    • ESAP Software Generates optimal soil sampling designs based on EMI data. RESPONSE SURFACE SAMPLING DESIGN
    • Stochastic and deterministic models are available to convert ECa into ECe
    • INTEGRATED ACCESSORIES ADD ADDITIONAL $$$ Field computer GPS receiver New software
    • PRICES OF EMI METERS HAVE RISEN. EM38 meter $7,965 2002 EM38MK2-2 meter $17,200 2009 EM38DD meter $19,100 2002
    • Uses of EMI in Soil Surveys: High intensity soil surveys. Documenting within map unit variability. Mapping saline and sodium-affected soils.
    • A tool for site-specific management and high intensity soil surveys • EMI has been used to identify and delineate small included areas of dissimilar soils within soil polygons. • Information provided by ECa maps often lead soil scientists to: – Reevaluate mapping decisions. – Recognize different soils. – Refine soil maps. – Have greater confidence in mapping decisions.
    • Montgomery County, Illinois Herrick-Biddle-Piasa silt loams, 0 to 2 % slopes Biddle Fine, smectitic, mesic Aquic Argiudolls Darmstadt Fine-silty, mixed, superactive, mesic Aquic Natrudalfs Harrison Fine-silty, mixed, superactive, mesic Oxyaquic Argiudolls Herrick Fine, smectitic, mesic Aquic Argiudolls Piasa Fine, smectitic, mesic Mollic Natraqualfs
    • SOIL SALINITY
    • Salinity Appraisal Walsh County, North Dakota
    • Deterministic Stochastic R2 0.8780 0.8560 0.9379 The correlation values indicate the stochastic calibration model’s ability to predict ECe from EMI data at different depths. Plots of estimated soil salinity, Walsh County, ND 0 to 30 cm 30 to 60 cm 60 to 90 cm Average < 4 97% 65% 10% 63% 4 to 8 3% 25% 59% 29% 8 to 16 0% 10% 30% 08% > 16 0% 0% 2% 0% 0 to 30 cm 30 to 60 cm 60 to 90 cm Average < 4 88% 79% 39% 72% 4 to 8 12% 20% 51% 25% 8 to 16 0% 1% 10% 03% > 16 0% 0% 0% 0%
    • Geophysical Methods in Soil Survey Where are we? Presently twelve GPR operators in eleven states, all with state-of-the-art GPR systems and software.
    • # of states with EMI meters has dramatically increased.
    • An inventory of EMI Tools
    • Approaching Storms CCE Certification: Requirements for all software to be certified. Some IT staffs have upset the purchase of geophysical equipment and software. Staying abreast of rapidly advancing and leapfrogging technologies. Rising costs of maintaining fully integrated and operational EMI and GPR systems. Operators lack of experience and field time.
    •  Present GPR and EMI systems are well suited to soil survey investigations.  We have come a long ways in thirty years. In many soils, the use of GPR and EMI to identify, characterize, and map soil features and properties offers advantages over traditional methods. Summary:

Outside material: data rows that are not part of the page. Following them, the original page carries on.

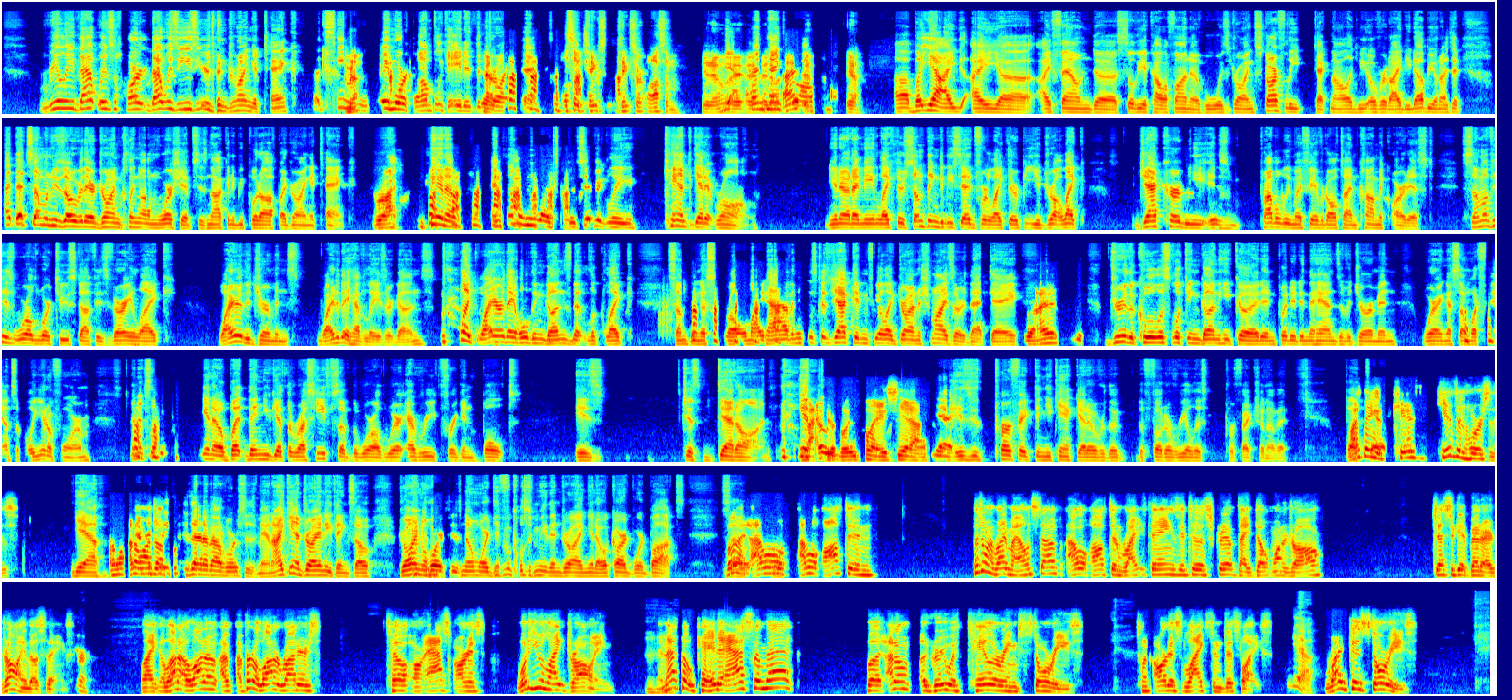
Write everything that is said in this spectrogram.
really? That was hard. That was easier than drawing a tank. That seems I mean, way more complicated than yeah. drawing tanks. Also, tanks tanks are awesome. You know, yeah, I, and I, I, awesome. yeah. Uh, but yeah, I I uh, I found uh, Silvia Califano who was drawing Starfleet technology over at IDW, and I said, I bet someone who's over there drawing Klingon warships is not going to be put off by drawing a tank, right? you know, and someone who like specifically can't get it wrong. You know what I mean? Like, there's something to be said for like there you draw like Jack Kirby is probably my favorite all time comic artist some of his World War II stuff is very like, why are the Germans? Why do they have laser guns? like, why are they holding guns that look like something a scroll might have? And it's just because Jack didn't feel like drawing a Schmeisser that day. Right. Drew the coolest looking gun he could and put it in the hands of a German wearing a somewhat fanciful uniform. And it's like, you know, but then you get the Russ Heaths of the world where every friggin' bolt is just dead on. you know? place, yeah, yeah, is just perfect, and you can't get over the the photorealist perfection of it. But, My thing uh, is kids, kids and horses. Yeah, I don't, I don't want to say that about horses, man. I can't draw anything, so drawing a horse is no more difficult to me than drawing, you know, a cardboard box. So, but I will, I will often, especially when I write my own stuff, I will often write things into a script I don't want to draw just to get better at drawing those things. Sure. Like a lot of a lot of I've, I've heard a lot of writers tell or ask artists, "What do you like drawing?" Mm-hmm. And that's okay to ask them that, but I don't agree with tailoring stories to an artist likes and dislikes. Yeah, write good stories.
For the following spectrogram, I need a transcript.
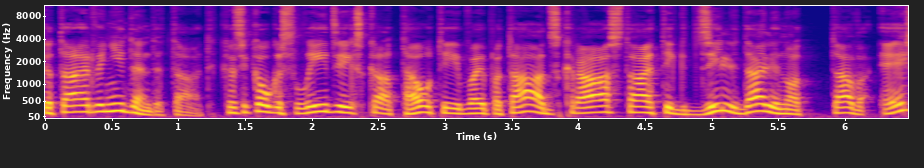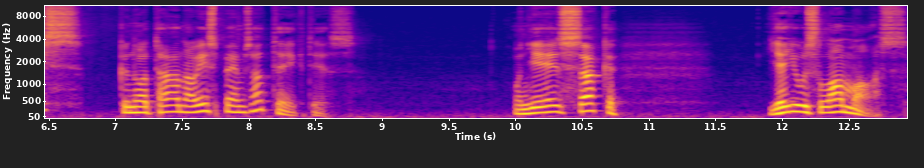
ka tā ir viņa identitāte, kas ir kaut kas līdzīgs kā tautība vai pat tādas krāsas, tā ir tik dziļa daļa no tava es, ka no tā nav iespējams atteikties. Un Jēzus saka, ja jūs lamās,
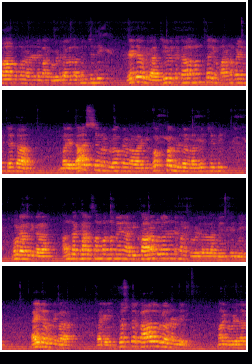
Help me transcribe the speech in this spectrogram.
పాపముల నుండి మనకు విడుదల లభించింది. రెండవదిగా జీవిత కాలమంతా మరణ భయం చేత మరి దాస్యములకు లోకమైన వారికి గొప్ప విడుదల లభించింది. మూడవదిగా అంధకార సంబంధమైన అధికారంలో నుండి మనకు విడుదల లభించింది. ఐదవదిగా మరి దుష్ట కాలంలో నుండి మనకు విడుదల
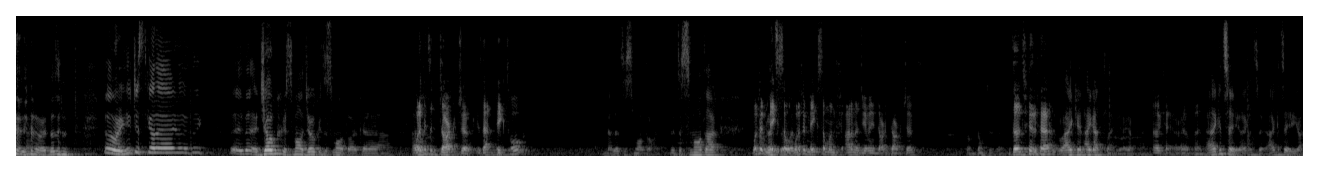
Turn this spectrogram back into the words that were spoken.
you know, it doesn't. No, you just gotta. You know, a joke, a small joke, is a small talk. Uh, What if it's a dark joke? Is that big talk? No, that's a small talk. It's a small talk. What if it makes that's some? What if it makes someone? F- I don't know. Do you have any dark dark jokes? Don't don't do that. Don't do that. Well, I can. I got plenty. I got plenty. Okay, all right, fine. I can say, I can say, I can say uh,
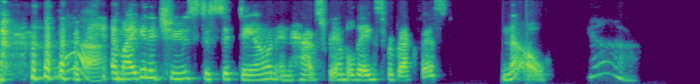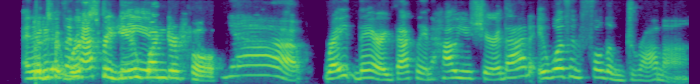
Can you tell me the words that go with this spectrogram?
Yeah. Am I going to choose to sit down and have scrambled eggs for breakfast? No. Yeah. And but it if it works for you, be, wonderful. Yeah, right there, exactly. And how you share that, it wasn't full of drama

    •  Although there is a large number of GPR and EMI units within the Soil Survey Division:  Most are under-utilized.  Most operators lack sufficient experiences and confidence and therefore do not fully exploited existing technologies.  Geophysical tools and integrated technologies are rapidly improving. Can we stay abreast and maintain our expertise?  The effective use of geophysical methods is dependent on availability of processing software programs. These programs are not CCE certified. Use and development are being severely restricted.  The effective use of geophysical methods within the Soil Survey Division may require a new order of organization and deployment.
    • THANK YOU